A huge terror bomb demolished a bridge about six miles from Kandahar Friday, killing as many as 15 people and leaving body parts strewn about the twisted, mangled shell of a passenger bus.

The only survivors were a 12-year-old boy and the bus driver.

The blast destroyed the Rambasi Bridge, deputy police chief Ustad Nazir Jan said. No one claimed responsibility, but Jan blamed Taliban and Al Qaeda fugitives.

"One hundred percent we are sure it was Taliban and Al Qaeda," he said. "We will get the proof."

Jan said he believed Afghan soldiers from a nearby army post were the target of the bombing. Troops from the unit are loyal to Kandahar Gov. Gul Agha Sherzai and patrol the area.

"We believe they were the target, but we are investigating," he said.

Nomads living in a nearby camp witnessed the explosion.

"I was with my two children and we heard this loud noise. I ran away from it but then we heard people screaming, we went to help," said Toori Ali.

"It is the worst thing I have ever seen. There were body parts and only a small child and the driver lived," he said, still shaking from the sight of the carnage.

The two survivors were driver Ahmad Zia, 26, and the 12-year-old boy, whose father and uncle died at the scene.

The two were taken to a hospital in the town of Mir Wais, where Zia described how the blast tore through the bus as he crossed the bridge about 9:30 a.m. after leaving the village of Mala Dost.

"When the explosion occurred, I heard cries. Then I lost consciousness," he said. "When I woke up, I saw myself on the hospital bed."

Zia said he thought 15 passengers died in the explosion, although officials earlier said it could be up to 18. The driver said he didn't know who placed the land mine or whether his bus was the intended target.

Zia suffered cuts and burns to the face. The injured boy was listed as being out of danger.

While the police said they were convinced the culprits were the Taliban and Al Qaeda. Jan, the deputy police chief, said guerrillas loyal to renegade rebel commander Gulbuddin Hekmatyar may also have been involved.

Afghan and U.S. authorities believe that Hekmatyar's men are aligned with Taliban and Al Qaeda remnants.

Several Afghan soldiers were killed in a similar explosion about two months ago in Kandahar. A bomb went off as their jeep crossed a busy road.
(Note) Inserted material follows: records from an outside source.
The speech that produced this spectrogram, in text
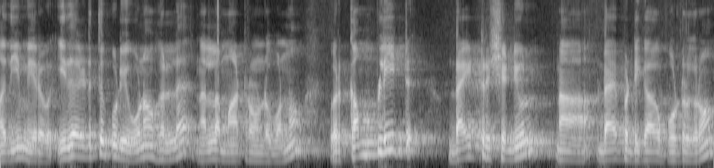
மதியம் இரவு. இதை எடுத்துக்கூடிய உணவுகளில் நல்ல மாற்றம் உண்டு பண்ணும். ஒரு கம்ப்ளீட் டயட்ரி ஷெட்யூல் நான் டயபெட்டிக்காக போட்டிருக்கிறோம்.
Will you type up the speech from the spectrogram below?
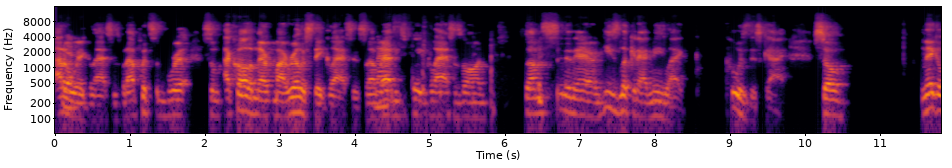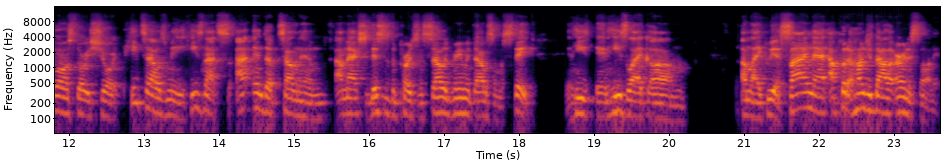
I don't yeah. wear glasses, but I put some real, some I call them my real estate glasses. So I'm nice. having these fake glasses on. So I'm sitting there and he's looking at me like, who is this guy? So make a long story short, he tells me he's not. I end up telling him I'm actually this is the person sell agreement that was a mistake, and he and he's like, um, I'm like, we assign that. I put a hundred dollar earnest on it.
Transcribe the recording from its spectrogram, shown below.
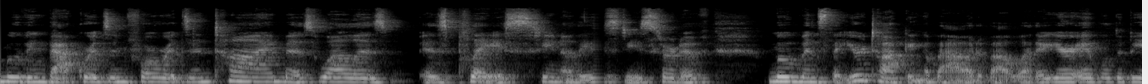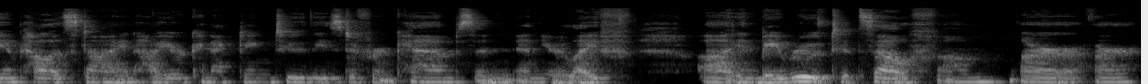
moving backwards and forwards in time as well as as place you know these these sort of movements that you're talking about about whether you're able to be in palestine how you're connecting to these different camps and and your life uh, in Beirut itself um, are, are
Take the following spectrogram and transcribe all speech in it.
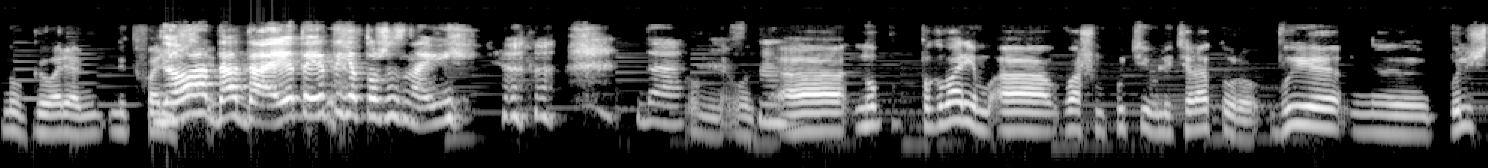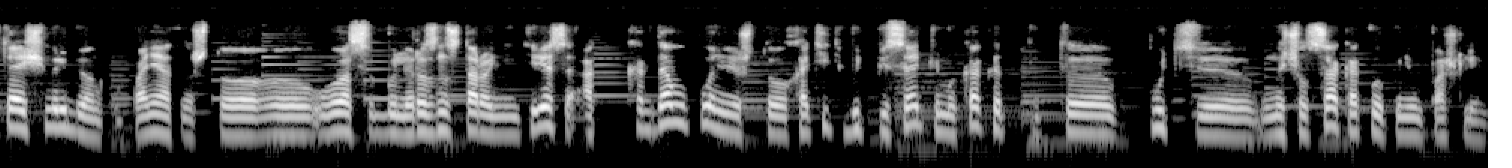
ну, говоря метафорически. Да, да, да, это, это я тоже знаю. Да. А, ну, поговорим о вашем пути в литературу. Вы э, были читающим ребенком. Понятно, что э, у вас были разносторонние интересы. А когда вы поняли, что хотите быть писателем, и как этот э, путь э, начался, как вы по нему пошли?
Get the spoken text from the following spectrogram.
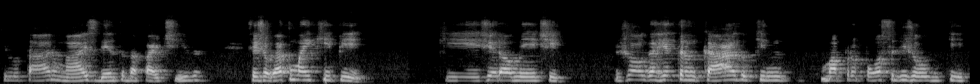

On Sept. 5, 2002, an assassination attempt was made on Afghan President Hamid Karzai in Kandahar. The authorities also blamed Taliban and Al Qaeda. The would-be assassin was killed by U.S. Special Forces guarding Karzai. Two bystanders also were killed.

The Associated Press contributed to this report.